Van Norstrand DW, Valdivia CR, Tester DJ, Ueda K, London B, Makielski JC, Ackerman MJ. Molecular and functional characterization of novel glycerol-3-phosphate dehydrogenase 1 like gene (GPD1-L) mutations in sudden infant death syndrome. Circulation. 2007; 116: 2253–2259.
Liu M, Sanyal S, Gao G, Gurung IS, Zhu X, Gaconnet G, Kerchner LJ, Shang LL, Huang CL-H, Grace A, London B, Dudley SC. Cardiac Na+ current regulation by pyridine nucleotides. Circ Res. 2009; 105: 737–745.
Murray KT, Hu NN, Daw JR, Shin HG, Watson MT, Mashburn AB, George AL Jr. Functional effects of protein kinase C activation on the human cardiac Na+ channel. Circ Res. 1997; 80: 370–376.
Xiao GQ, Qu Y, Sun ZQ, Mochly-Rosen D, Boutjdir M. Evidence for functional role of εPKC isozyme in the regulation of cardiac Na+ channels. Am J Physiol. 2001; 281: C1477–C1486.

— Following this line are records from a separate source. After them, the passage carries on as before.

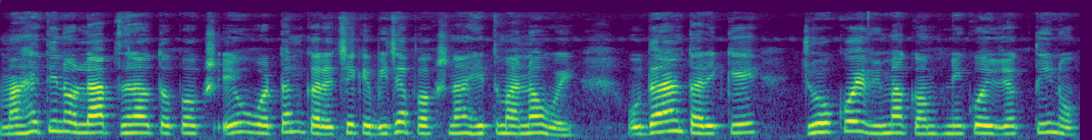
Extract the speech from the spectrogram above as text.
માહિતીનો લાભ ધરાવતો પક્ષ એવું વર્તન કરે છે કે બીજા પક્ષના હિતમાં ન હોય. ઉદાહરણ તરીકે, જો કોઈ વીમા કંપની કોઈ વ્યક્તિનો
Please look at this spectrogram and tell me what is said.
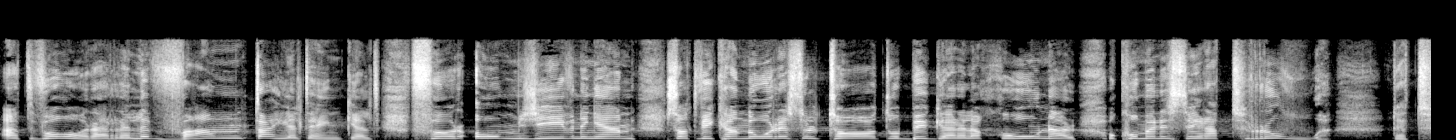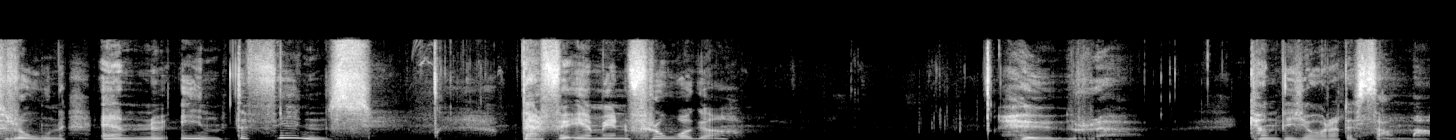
att vara relevanta helt enkelt för omgivningen så att vi kan nå resultat och bygga relationer och kommunicera tro där tron ännu inte finns. Därför är min fråga, hur kan vi göra detsamma?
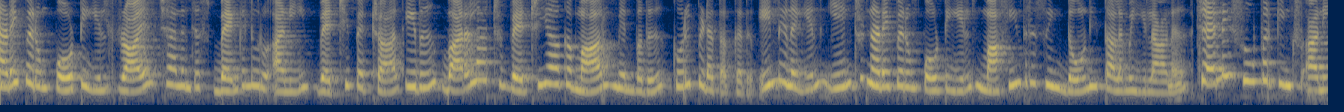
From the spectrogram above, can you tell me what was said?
நடைபெறும் போட்டியில் ராயல் சேலஞ்சர்ஸ் பெங்களூரு அணி வெற்றி பெற்றால் இது வரலாற்று வெற்றியாக மாறும் என்பது குறிப்பிடத்தக்கது. இந்நிலையில் இன்று நடைபெறும் போட்டியில் மகேந்திர சிங் தோனி தலைமையிலான சென்னை சூப்பர் கிங்ஸ் அணி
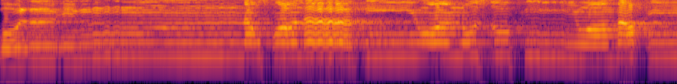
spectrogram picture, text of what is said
قل إن صلاتي ونسكي ومحياي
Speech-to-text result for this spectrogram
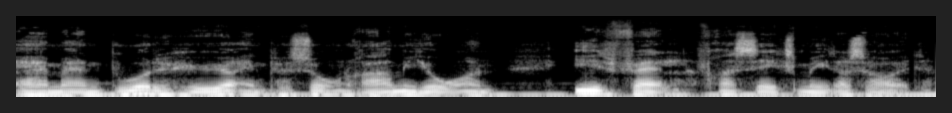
at man burde høre en person ramme jorden i et fald fra 6 meters højde.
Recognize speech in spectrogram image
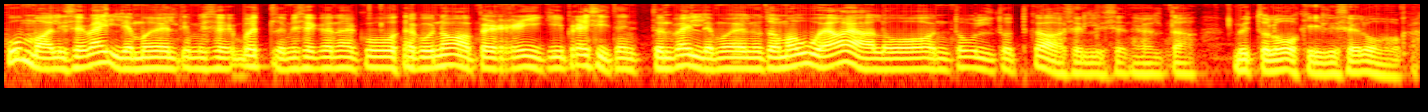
kummalise väljamõeldimise, mõtlemisega nagu, nagu naaberriigi president on välja mõelnud oma uue ajaloo, on tuldud ka sellise nii-öelda mütoloogilise looga.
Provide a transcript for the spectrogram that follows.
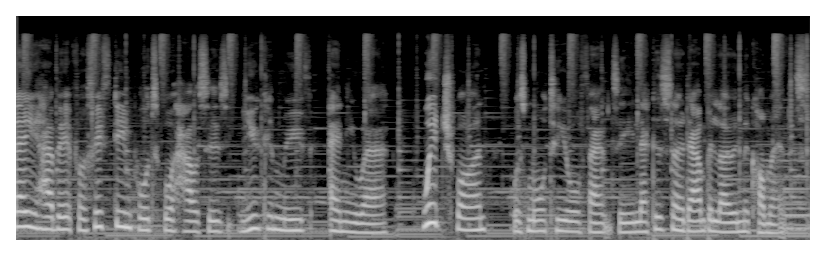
There you have it for 15 portable houses you can move anywhere. Which one was more to your fancy? Let us know down below in the comments.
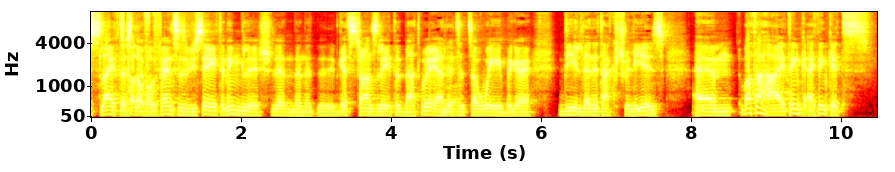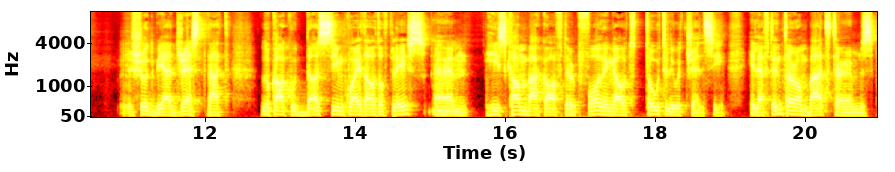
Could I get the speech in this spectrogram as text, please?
slightest of offenses, if you say it in English, then then it, it gets translated that way, and it's it's a way bigger deal than it actually is. Um, but aha, I think I think it's should be addressed that Lukaku does seem quite out of place. Um, he's come back after falling out totally with Chelsea. He left Inter on bad terms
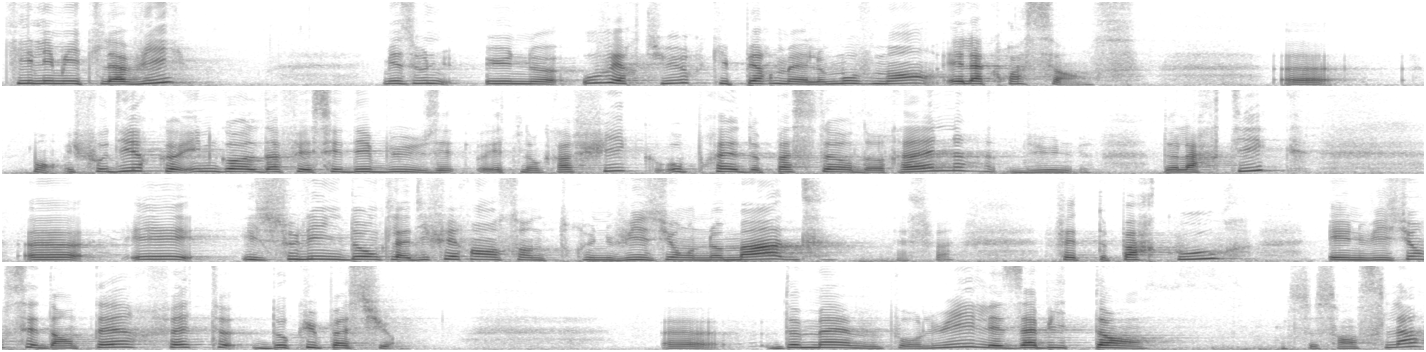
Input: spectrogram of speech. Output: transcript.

Papadatos GA, Wallerstein PMR, Head CEG, Ratcliff R, Brady PA, Benndorf K, Saumarez RC, Trezise AEO, Huang CLH, Vandenberg JI, Colledge WH, Grace AA. Slowed conduction and ventricular tachycardia after targeted disruption of the cardiac sodium channel gene Scn5a. Proc Natl Acad Sci U S A. 2002; 99: 6210–6215.